In those days, photographers would have to prefocus their cameras on an area of the field and “wait for the action to run into it.”
But as technology improved, so did the volume of photos taken.
By 1959, when 35mm cameras were popular, Vernon was shooting about three rolls of 36-exposure film per game, Jim said. By the mid-1960s, when photographers began using motor drives, his father was shooting six rolls of film at each game.
By the 1980s, Vernon would shoot 10 to 15 rolls of film a game.
As much as the exhibit is a tribute to Vernon, it is also a recognition of team photographers — something that Jim, who followed in his father’s footsteps as the Packers’ official photographer, said is special.
“A lot of times, sports photographers are forgotten people,” he said. “It’s a good occupation, and very rewarding.”
Vernon basically created the job with the Packers.
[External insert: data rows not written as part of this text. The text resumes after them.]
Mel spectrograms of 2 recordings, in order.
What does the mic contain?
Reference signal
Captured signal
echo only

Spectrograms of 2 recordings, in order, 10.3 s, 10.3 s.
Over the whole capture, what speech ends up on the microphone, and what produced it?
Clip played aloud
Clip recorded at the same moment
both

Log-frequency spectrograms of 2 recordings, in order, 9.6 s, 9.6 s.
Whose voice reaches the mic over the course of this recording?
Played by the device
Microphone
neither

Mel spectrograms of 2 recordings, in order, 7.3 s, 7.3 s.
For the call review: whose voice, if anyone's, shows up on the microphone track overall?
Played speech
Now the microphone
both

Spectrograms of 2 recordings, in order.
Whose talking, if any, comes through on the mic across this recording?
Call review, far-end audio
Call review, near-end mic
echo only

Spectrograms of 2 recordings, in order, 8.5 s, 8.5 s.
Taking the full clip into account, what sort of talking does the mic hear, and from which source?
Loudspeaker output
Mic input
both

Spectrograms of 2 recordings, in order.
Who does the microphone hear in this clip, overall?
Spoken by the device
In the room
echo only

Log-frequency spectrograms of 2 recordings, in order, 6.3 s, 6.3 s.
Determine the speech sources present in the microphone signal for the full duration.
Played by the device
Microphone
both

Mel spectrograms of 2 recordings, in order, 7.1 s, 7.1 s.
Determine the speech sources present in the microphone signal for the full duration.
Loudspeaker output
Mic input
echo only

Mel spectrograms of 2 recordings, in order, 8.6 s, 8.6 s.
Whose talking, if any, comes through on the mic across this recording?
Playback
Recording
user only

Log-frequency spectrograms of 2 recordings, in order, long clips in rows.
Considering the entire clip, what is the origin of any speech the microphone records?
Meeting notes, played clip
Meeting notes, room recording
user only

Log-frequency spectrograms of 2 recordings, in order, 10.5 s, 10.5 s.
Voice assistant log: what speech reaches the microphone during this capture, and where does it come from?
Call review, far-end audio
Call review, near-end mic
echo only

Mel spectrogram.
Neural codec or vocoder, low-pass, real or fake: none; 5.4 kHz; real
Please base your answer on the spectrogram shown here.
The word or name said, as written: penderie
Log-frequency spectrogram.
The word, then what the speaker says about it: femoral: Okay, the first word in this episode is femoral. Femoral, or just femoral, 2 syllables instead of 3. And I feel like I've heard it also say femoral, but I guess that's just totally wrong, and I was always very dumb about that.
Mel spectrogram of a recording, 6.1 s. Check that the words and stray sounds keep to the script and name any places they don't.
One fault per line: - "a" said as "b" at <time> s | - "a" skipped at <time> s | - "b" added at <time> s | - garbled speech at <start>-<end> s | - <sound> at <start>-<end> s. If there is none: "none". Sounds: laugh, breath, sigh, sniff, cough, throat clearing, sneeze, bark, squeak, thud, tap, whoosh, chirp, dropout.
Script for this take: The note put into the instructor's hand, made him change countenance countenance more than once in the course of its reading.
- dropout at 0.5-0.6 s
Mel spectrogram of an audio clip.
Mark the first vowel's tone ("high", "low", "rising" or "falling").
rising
He had taken photos of the team for the Milwaukee Sentinel before his stint in the Army, but when he returned from World War II he found someone else had been given the job.
So he approached the Packers organization, offering to take photos for free in return for the field pass. The rest, as they said, is history.
Vernon earned the respect of players, fans and other photographers through the years. He shot such famous games as the Ice Bowl and 35 Super Bowls, and football legends — many of whom became his friends.
His images grace not only the Packers Hall of Fame but also the NFL Hall of Fame in Canton, Ohio.
He earned the title of NFL Photographer of the Year in 1984, and in 2002 was named to the Packers Hall of Fame — the only photographer so honored.
“My dad had quite a following of people who enjoyed his work,” Jim said.
Jim said he’s seen the exhibit several times since it opened Oct. 27.
“It keeps getting better and better,” he said. “It was kind of emotional to see the whole thing come to life.
“I’m sure my dad would have liked it.”
Image Information: MEMBERS OF THE Biever family, including (top photo, from left) his son Jim, daughter Barbara Farley and son John, attended the opening of the exhibit honoring their late father Vernon at the Green Bay Packers Hall of Fame at Lambeau Field in October. One wall of the exhibit is dedicated to images that span Biever’s life on the field, at home and at work in Port (bottom photo). Top and bottom photos courtesy of Jim Biever